By Carter B. Horsley
This very handsome pre-war apartment building
has a very large and impressive lobby that runs parallel to the
sidestreet on which it has its canopied entrance.
Designed by J. E. R. Carpenter, the foremost
designer of luxury apartment buildings in the early and mid-1920's,
this building was erected by Dwight P. Robinson and Company and
completed in 1928 and has only 48 apartments.
The building replaced the very imposing, gracious
and handsome mansion of Henry Phipps, a partner of steel magnate
Andrew Carnegie, whose huge home with large fenced garden is now
the National Design Museum three blocks to the north on the avenue.
The three-story Phipps mansion also had a very large driveway
and garden on the sidestreet, albeit with only a low balustraded
The window pattern on the avenue of Carpenter's
apartment house, which has a three-story limestone base beneath
a brown brick, Italian Renaissance-style facade, "masks an
intricate set of apartments that permitted higher ceilings and
larger-sized rooms on the upper floors where the views over the
park were better," noted Robert A. M. Stern, Gregory Gilmartin
and Thomas Mellins in their monumental and fine book, "New
York 1930, Architecture and Urbanism Between The Two World Wars,"
(Rizzoli International, 1987). The lower floors have 10-foot ceilings
and the higher floors have 11-foot ceilings.
Many of the apartments have very wide and long
entrance galleries and the sidestreet frontage, which is very
deep, is indented to provide more light and air.
The building, which has a concierge and doorman,
has a superb and quiet location, one block north of where most
Fifth Avenue parades end and one block east of a large supermarket.
It is also one block south of the Solomon R. Guggenheim Museum.
There is good bus service in the area and the neighborhood has
numerous private schools, good local shopping and several religious
institutions.

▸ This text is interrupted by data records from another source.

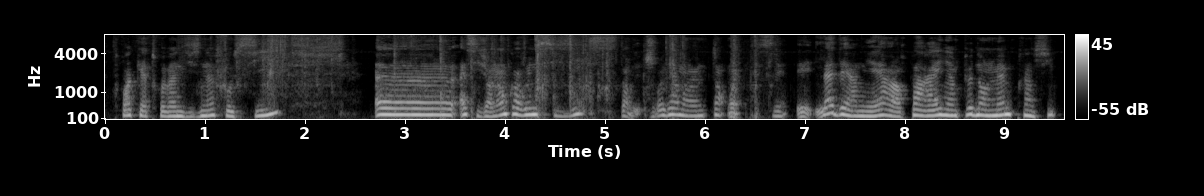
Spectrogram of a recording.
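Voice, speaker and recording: A woman's voice: on the low side, vocal fry, warm tone, husky. A woman with a French accent chatting casually in a scrapbooking haul video, hesitant and full of fillers and restarts, recorded indoors at home. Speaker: scrapbooking vlogger.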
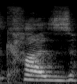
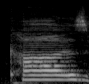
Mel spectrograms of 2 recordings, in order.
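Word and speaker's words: 'cause: This is cause. Short for because. Cuz very open cause.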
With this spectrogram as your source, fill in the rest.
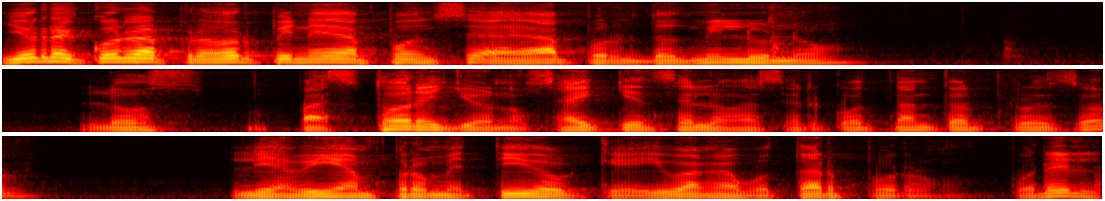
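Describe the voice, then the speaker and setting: In a dark, mellow tone, a man with a fairly low voice talks at a moderate pace with ordinary pitch variation. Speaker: political panelist. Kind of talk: political talk show debate.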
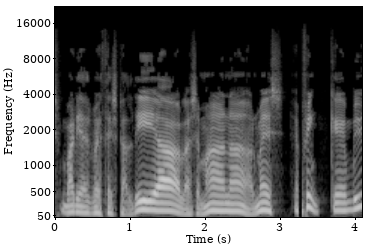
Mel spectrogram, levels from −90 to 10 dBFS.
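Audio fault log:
0.82–0.87 s and 3.24–3.28 s, gap at a join of encoded pieces: speech halts for about 52 ms, then 49 ms, with smeared edges, and resumes exactly where it stopped. Untrimmed encoder delay and last-frame padding sit at each join. Unlike a dropout, no sound is lost.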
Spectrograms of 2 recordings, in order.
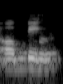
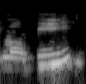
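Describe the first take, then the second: First: The word ends with an ng sound. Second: The word ends without any final consonant. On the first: "le itu diganti dengan eng, ya, menjadi obing" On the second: "Leh itu kemudian tidak ada, hanya menjadi mobi"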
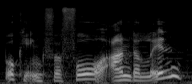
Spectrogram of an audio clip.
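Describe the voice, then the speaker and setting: A woman's voice: mid-range voice, big pitch swings, unhurried, vocal fry, soft background music, full character voice. Woman putting on a cheeky, warbly old man. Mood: bright, cheeky. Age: older. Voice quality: warbly, wavering. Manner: loud, leering.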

The building has no garage, no health club and a
few decorative balconies and no terraces.
The building has both its avenue and sidestreet

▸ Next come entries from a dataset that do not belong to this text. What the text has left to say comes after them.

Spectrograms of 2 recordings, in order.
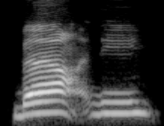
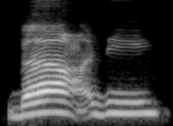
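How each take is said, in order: No difference in how they are said.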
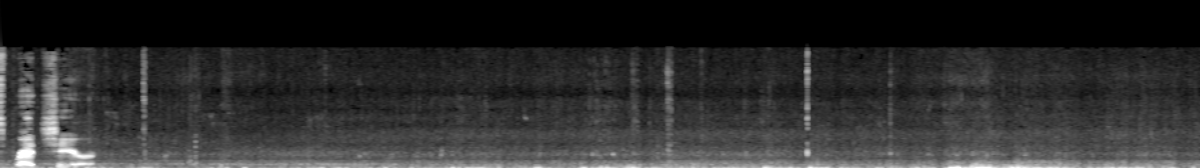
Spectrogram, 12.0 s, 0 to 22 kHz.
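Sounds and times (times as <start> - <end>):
wind buffeting microphone: 0.7 - 12.0.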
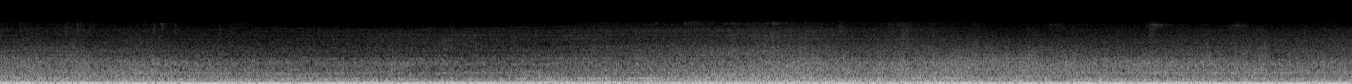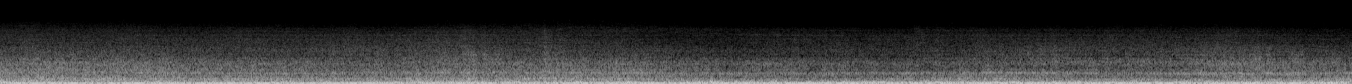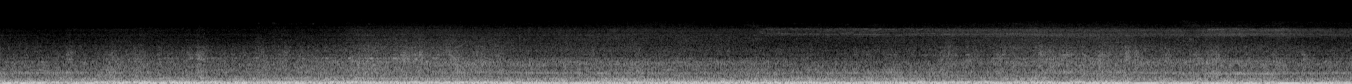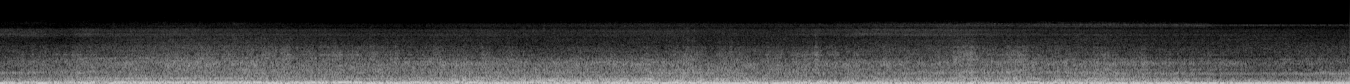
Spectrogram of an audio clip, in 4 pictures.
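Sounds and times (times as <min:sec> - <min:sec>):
faint engine tone: 0:00.0 - 0:54.0
road and wind rumble: 0:00.0 - 0:54.0.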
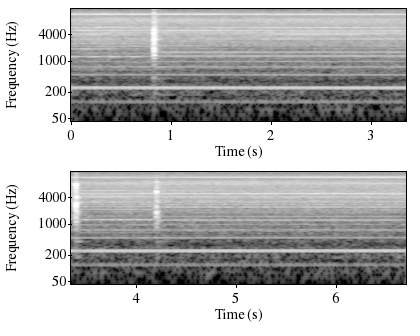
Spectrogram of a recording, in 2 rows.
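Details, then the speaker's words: HeathKit IG-72 audio generator driving a synchronous motor near 158 V and about 300 Hz, filter removed: steady rough electrical buzz from the transformer because its drive signal is no longer filtered. "and you see i do get it but you can hear the transformer buzzing because it's not filtered anymore"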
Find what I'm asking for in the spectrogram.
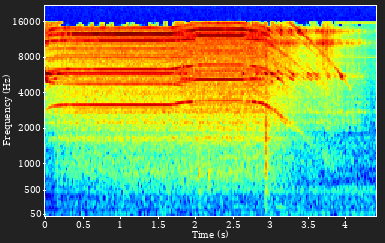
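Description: A Gartt ML2212S 920KV brushless motor whines steadily at high speed, with bright tonal harmonics that hold level and then glide downward as it slows, while faint clicks show through toward the end.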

address on both sides of its Fifth Avenue corner.
In December, 2007, Max Abelson of The
New York Observer reported that Georgia Shreve sold two apartments
that comprised a 17-room, 7-bedroom, penthouse duplex in the building
for $46 million to Scott Bommer, the president of SAB Capital
Management, making it the city's most expensive co-op apartment,
a record previously held by Rupert Murdoch's purchase of an apartment
at 834 Fifth Avenue (see The City Review
article) for $44 million. The article noted that Mr. Bommer
and his wife are moving from 1040 Fifth Avenue and that Ms. Shreve
separated from her husband, Glenn Greenberg, in 2000. (12/24/07)